You will need to download the latest firmware from the blackmagic github reporitory. Just download the latest .tar.gz file and uncompress it (I use 7-zip). You will need the "blackmagic-native.bin" file from it.

To flash the firmware, you will need the "dfu-util" package. Follow the instructions on Blackmagic's Upgrading Fiwmware wiki page for detailed steps on how to proceed.

Using the nRF52 GDB Debugger to Flash the bootloader to a nRF52

Using the Community nRF52 Add-on Boards in the Arduino IDE, it's possible to unlock and flash the bootloader very easily without the need to configure any special software.

  1. Select Board type. In this video, it's a BlueMacro840
  2. If your chip is locked: Select Programmer (use Black Magic Probe - Unlock and Erase)
  3. Select Serial port from Programmer (there are 2, you may have to try each one)
  4. Select "Burn Bootloader" while making sure there is good contact with the board. This will unlock the nrf52840 (or nrf52832)
  5. If your chip is not locked: Select Programmer (use Black Magic Probe)
  6. Select "Burn Bootloader" while making sure there is good contact with the board. This will flash the bootloader

There are 2 common errors:

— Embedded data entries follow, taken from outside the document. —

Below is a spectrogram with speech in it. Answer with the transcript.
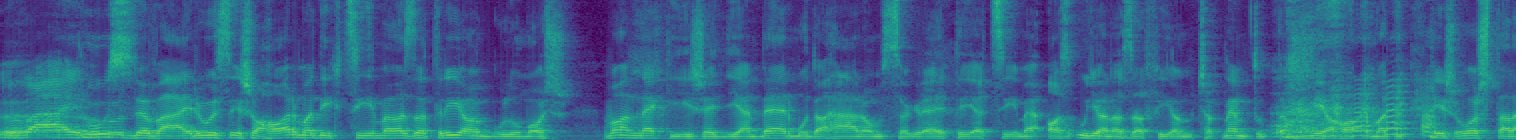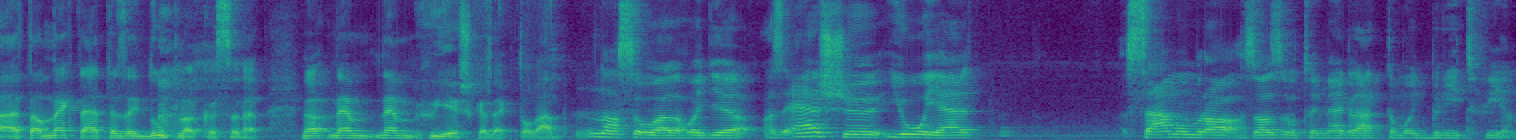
The Virus. The Virus, és a harmadik címe az a triangulumos van neki is egy ilyen Bermuda háromszög rejtélye címe, az ugyanaz a film, csak nem tudtam, hogy mi a harmadik, és most találtam meg, tehát ez egy dupla köszönet. Na, nem, nem hülyéskedek tovább. Na szóval, hogy az első jó jel számomra az az volt, hogy megláttam, hogy brit film.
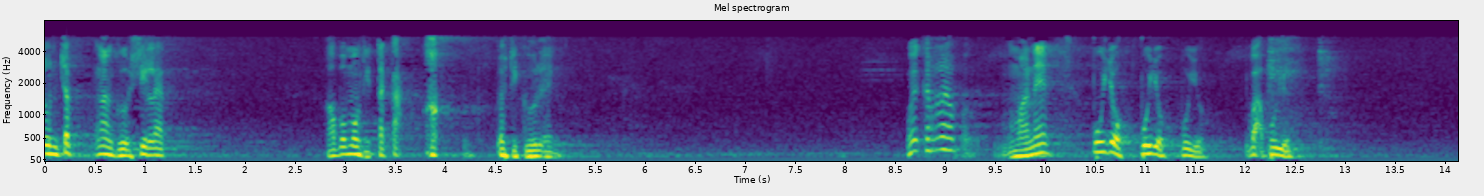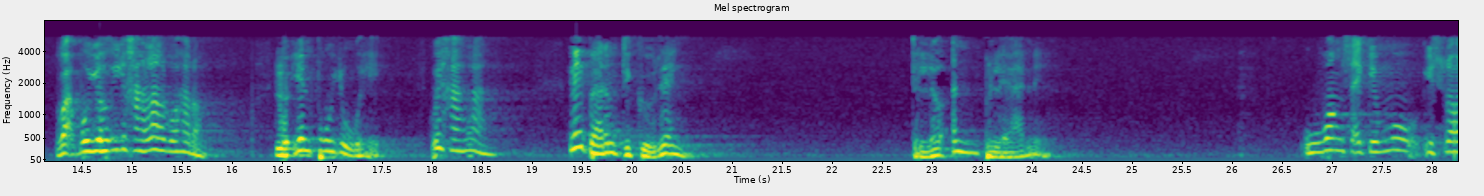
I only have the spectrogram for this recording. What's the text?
tuncep nganggo silet. Apa mung ditekak terus digoreng. Kowe kerep mane puyuh, puyuh, puyuh. Iwak puyuh. Iwak puyuh iki halal apa haram? Lho yen puyuhe kuwi halal. Ning bareng digoreng. Deloken belehane. Uang saiki mu iso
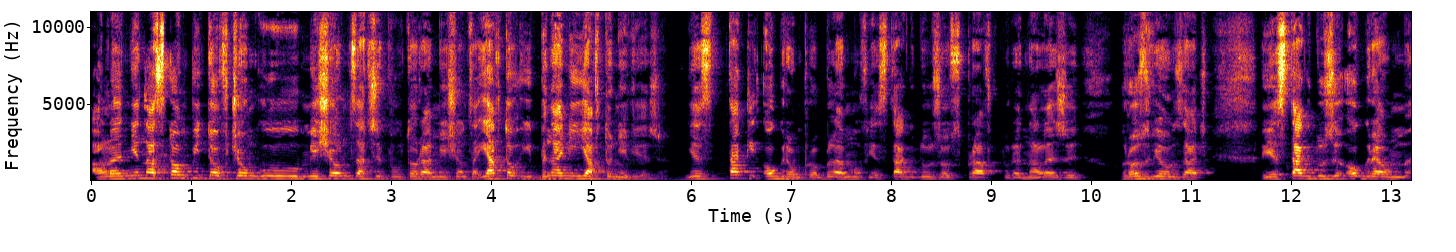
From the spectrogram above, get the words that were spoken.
Ale nie nastąpi to w ciągu miesiąca czy półtora miesiąca. Ja w to, bynajmniej ja w to nie wierzę. Jest taki ogrom problemów, jest tak dużo spraw, które należy rozwiązać, jest tak duży ogrom e,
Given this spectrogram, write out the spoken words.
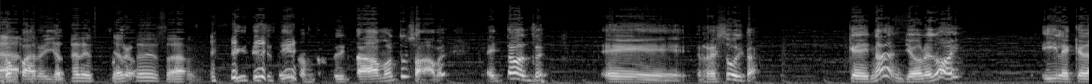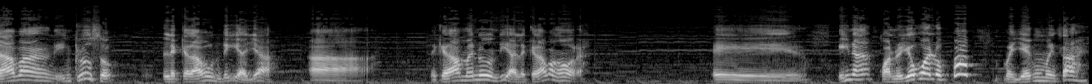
Ah, para y yo. ustedes, ya Pero- ustedes saben. Sí, sí, sí, sí, nosotros estábamos, tú sabes. Entonces, eh, resulta que nada, yo le doy y le quedaban, incluso, le quedaba un día ya. a- le quedaba menos de un día, le quedaban horas. Eh, y nada, cuando yo vuelvo, ¡pap! me llega un mensaje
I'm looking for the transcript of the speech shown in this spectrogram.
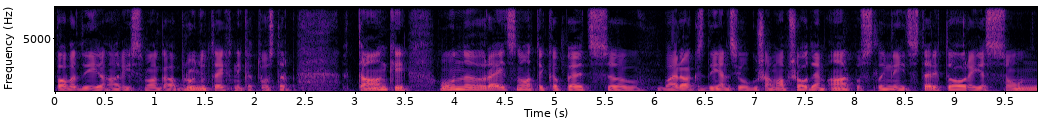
pavadīja arī smagā bruņu tehnika, tostarp tanki, un reids notika pēc vairākas dienas ilgušām apšaudēm ārpus slimnīcas teritorijas, un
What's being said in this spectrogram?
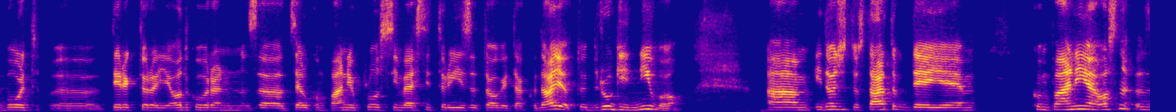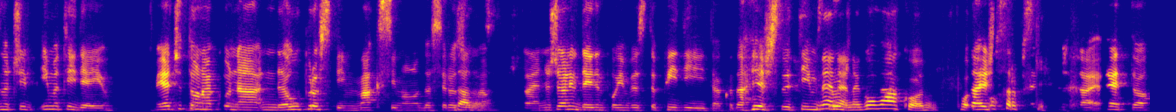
board uh, direktora je odgovoran za celu kompaniju, plus investitori iza toga i tako dalje, to je drugi nivo. Um, I dođete u startup gde je kompanija, osno, znači imate ideju. Ja ću to da. onako na, da uprostim maksimalno, da se razumem. Da, da. Šta je. Ne želim da idem po Investopediji i tako dalje, što je tim Ne, ne, nego ovako, po, po srpski. Šta je, eto.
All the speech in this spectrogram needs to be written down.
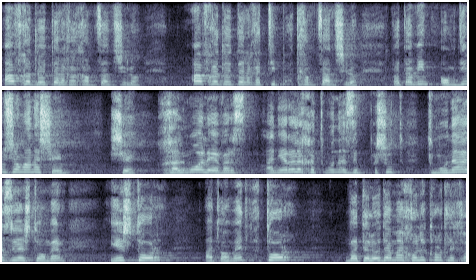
אף אחד לא ייתן לך חמצן שלו. אף אחד לא ייתן לך טיפת חמצן שלו. ואתה מבין, עומדים שם אנשים שחלמו על אברסט, אני אראה לך תמונה, זה פשוט תמונה הזויה שאתה אומר, יש תור, אתה עומד בתור, ואתה לא יודע מה יכול לקרות לך.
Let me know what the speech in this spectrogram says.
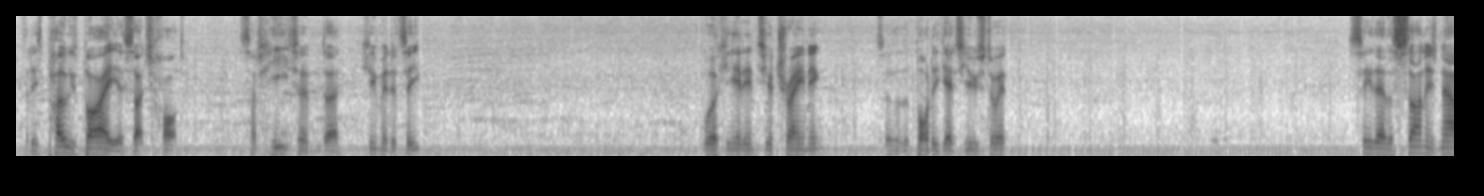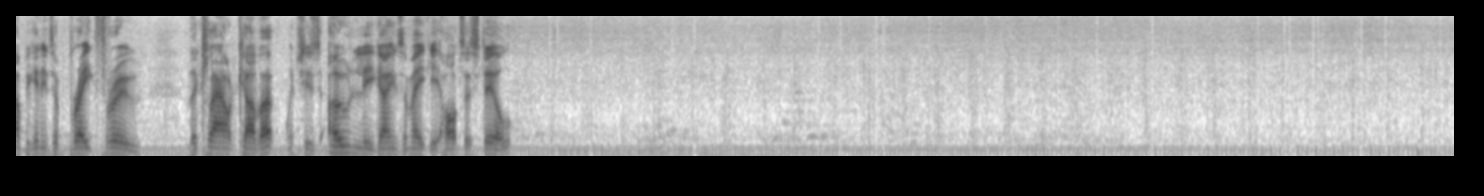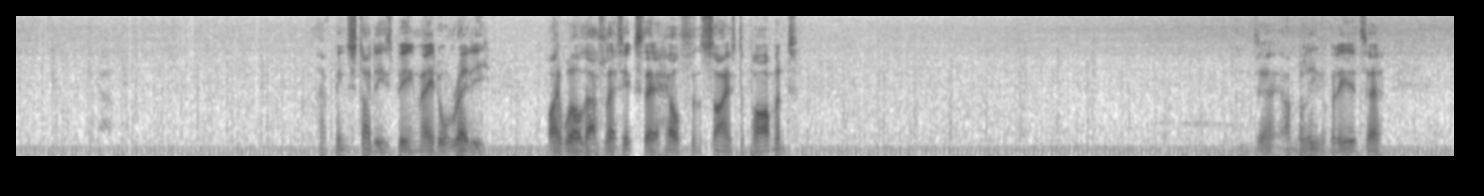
that is posed by uh, such hot, such heat and uh, humidity. Working it into your training so that the body gets used to it. See there, the sun is now beginning to break through the cloud cover, which is only going to make it hotter still. There have been studies being made already by World Athletics, their health and science department. Uh, unbelievably, it's a,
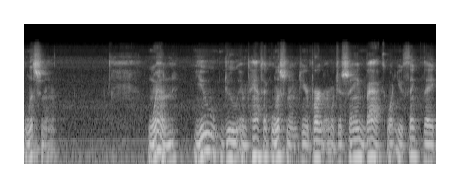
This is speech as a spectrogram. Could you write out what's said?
listening. When you do empathic listening to your partner, which is saying back what you think they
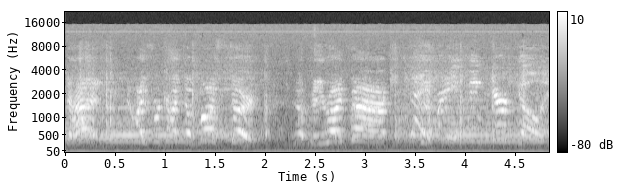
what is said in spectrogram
Hey, I forgot the mustard. Be right back. Hey, where do you think you're going?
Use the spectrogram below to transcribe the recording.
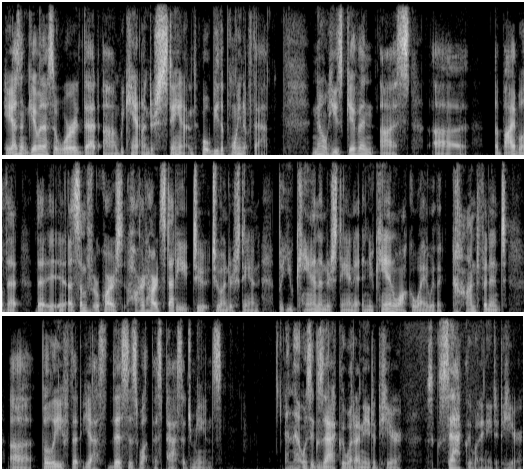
He hasn't given us a word that um, we can't understand. What would be the point of that? No, he's given us uh, a Bible that that uh, some of it requires hard, hard study to to understand, but you can understand it, and you can walk away with a confident uh, belief that yes, this is what this passage means. And that was exactly what I needed to hear. It was exactly what I needed to hear.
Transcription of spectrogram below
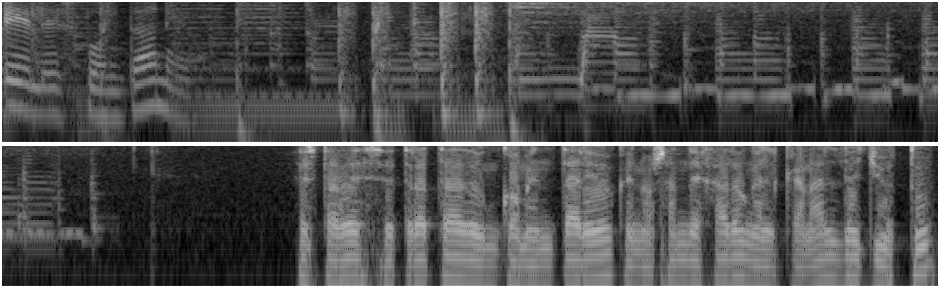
El espontáneo. Esta vez se trata de un comentario que nos han dejado en el canal de YouTube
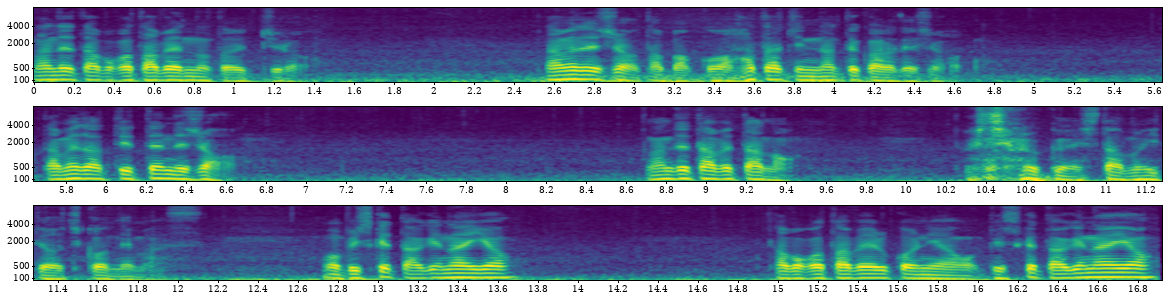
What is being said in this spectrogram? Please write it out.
なんでタバコ食べんのと一郎。ダメでしょタバコは二十歳になってからでしょダメだって言ってんでしょなんで食べたの？一郎くん下向いて落ち込んでます。もうビスケットあげないよ。タバコ食べる子にはビスケットあげないよ。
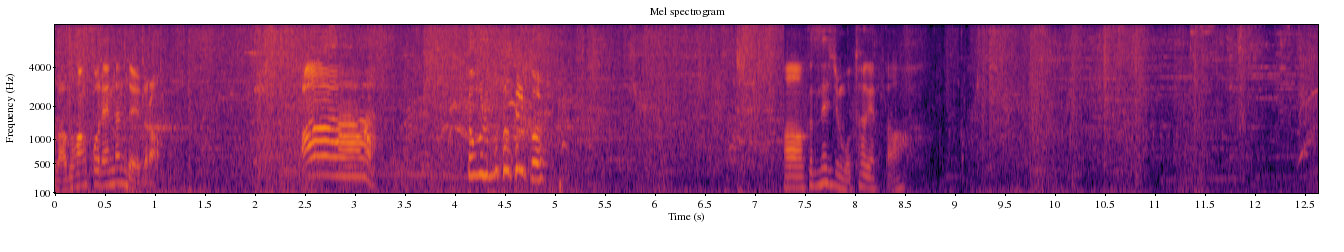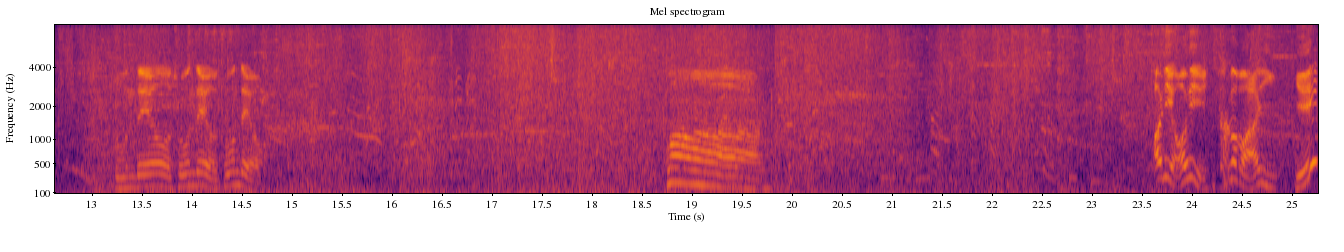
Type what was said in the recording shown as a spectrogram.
나도 한골 했는데 얘들아. 아! 더블부터 될 걸. 아 끝내지 못하겠다. 좋은데요, 좋은데요, 좋은데요. 와. 아니, 아니, 잠깐만, 아니, 예?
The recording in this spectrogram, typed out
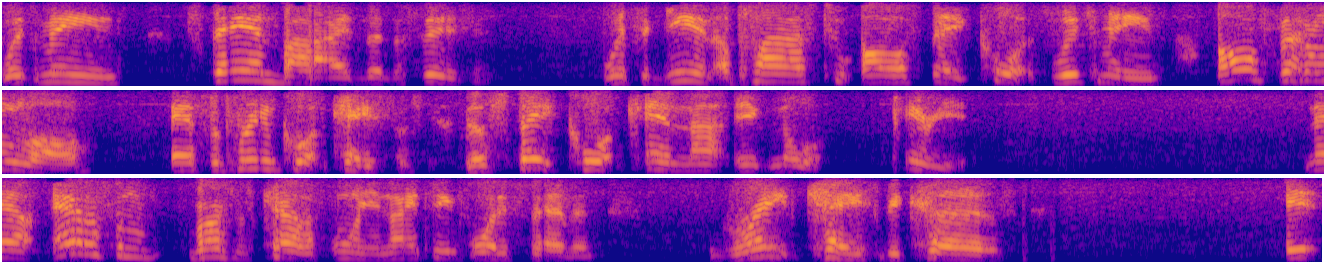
which means stand by the decision. which again applies to all state courts, which means all federal law and Supreme Court cases the state court cannot ignore, period. Now, Addison versus California, 1947, great case because it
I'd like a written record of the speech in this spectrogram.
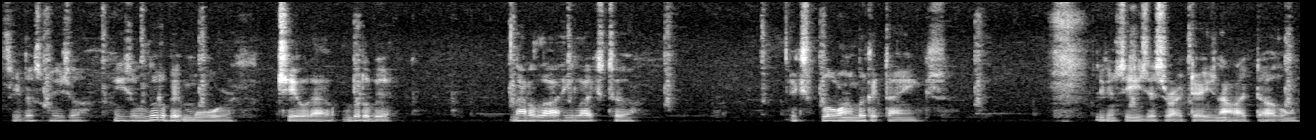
See this one, he's a he's a little bit more chilled out, a little bit. Not a lot. He likes to explore and look at things. You can see he's just right there. He's not like the other one.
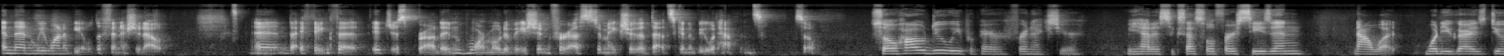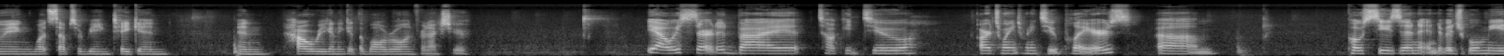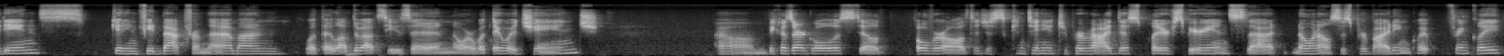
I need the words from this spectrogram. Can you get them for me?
and then we want to be able to finish it out. And I think that it just brought in more motivation for us to make sure that that's going to be what happens. So, So, how do we prepare for next year? We had a successful first season. Now, what? What are you guys doing? What steps are being taken? And how are we going to get the ball rolling for next year? Yeah, we started by talking to our 2022 players, um, postseason individual meetings, getting feedback from them on what they loved about season or what they would change. Um, because our goal is still overall to just continue to provide this player experience that no one else is providing, quite frankly.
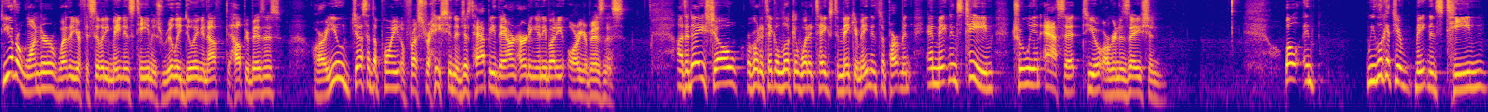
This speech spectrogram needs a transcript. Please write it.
Do you ever wonder whether your facility maintenance team is really doing enough to help your business? Or are you just at the point of frustration and just happy they aren't hurting anybody or your business? On today's show, we're going to take a look at what it takes to make your maintenance department and maintenance team truly an asset to your organization. Well, in, we look at your maintenance team.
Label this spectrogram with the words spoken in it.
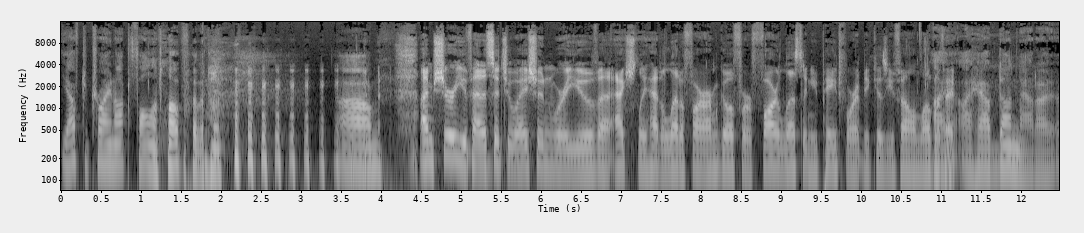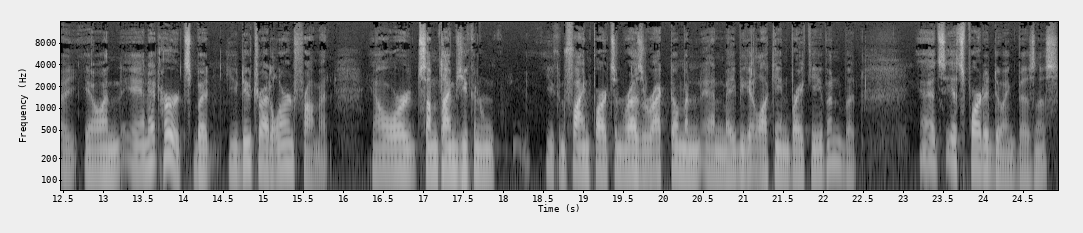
you have to try not to fall in love with it. um, I'm sure you've had a situation where you've uh, actually had to let a firearm go for far less than you paid for it because you fell in love with I, it. I have done that. I, I you know, and and it hurts, but you do try to learn from it. You know, or sometimes you can you can find parts and resurrect them, and and maybe get lucky and break even. But yeah, it's it's part of doing business.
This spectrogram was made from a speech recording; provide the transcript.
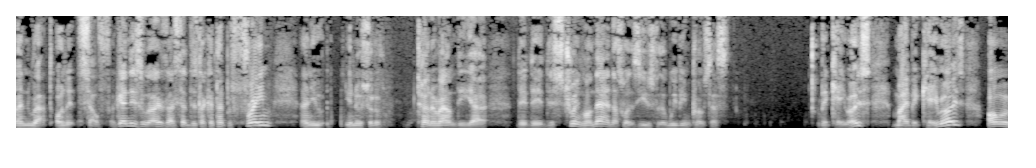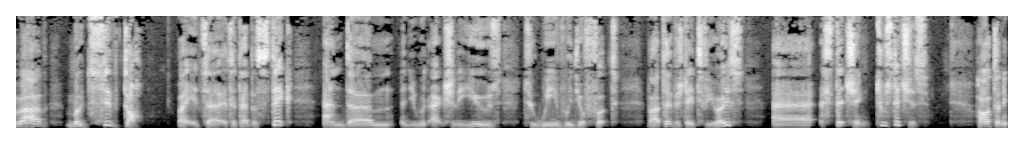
and wrapped on itself. Again, this, as I said, there's like a type of frame, and you, you know, sort of turn around the, uh, the, the, the string on there, and that's what it's used for the weaving process. Bekeros, my bekeros, omarav mutzivta. Right, it's a, it's a type of stick, and um, and you would actually use to weave with your foot. Uh, stitching, two stitches. But we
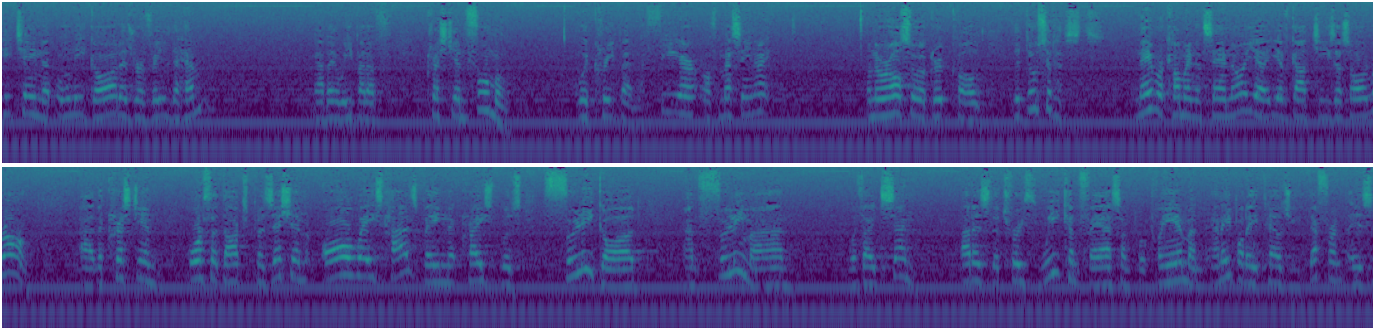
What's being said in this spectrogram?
teaching that only God has revealed to him. Maybe a wee bit of Christian FOMO would creep in, a fear of missing out. And there were also a group called the Docetists. And they were coming and saying, oh, yeah, you've got Jesus all wrong. Uh, the Christian orthodox position always has been that Christ was fully God and fully man without sin. That is the truth we confess and proclaim, and anybody tells you different is,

  • SWD Scan failed: this is generally due to a poor connection with the chip. Note that in the video, I give the BlueMacro840 and nRF52 GDB Debugger a gentle twist to make sure I have a good contact.
  • Cannot flash because the chip is protected. You need to "unlock and erase" before flashing the bootloader.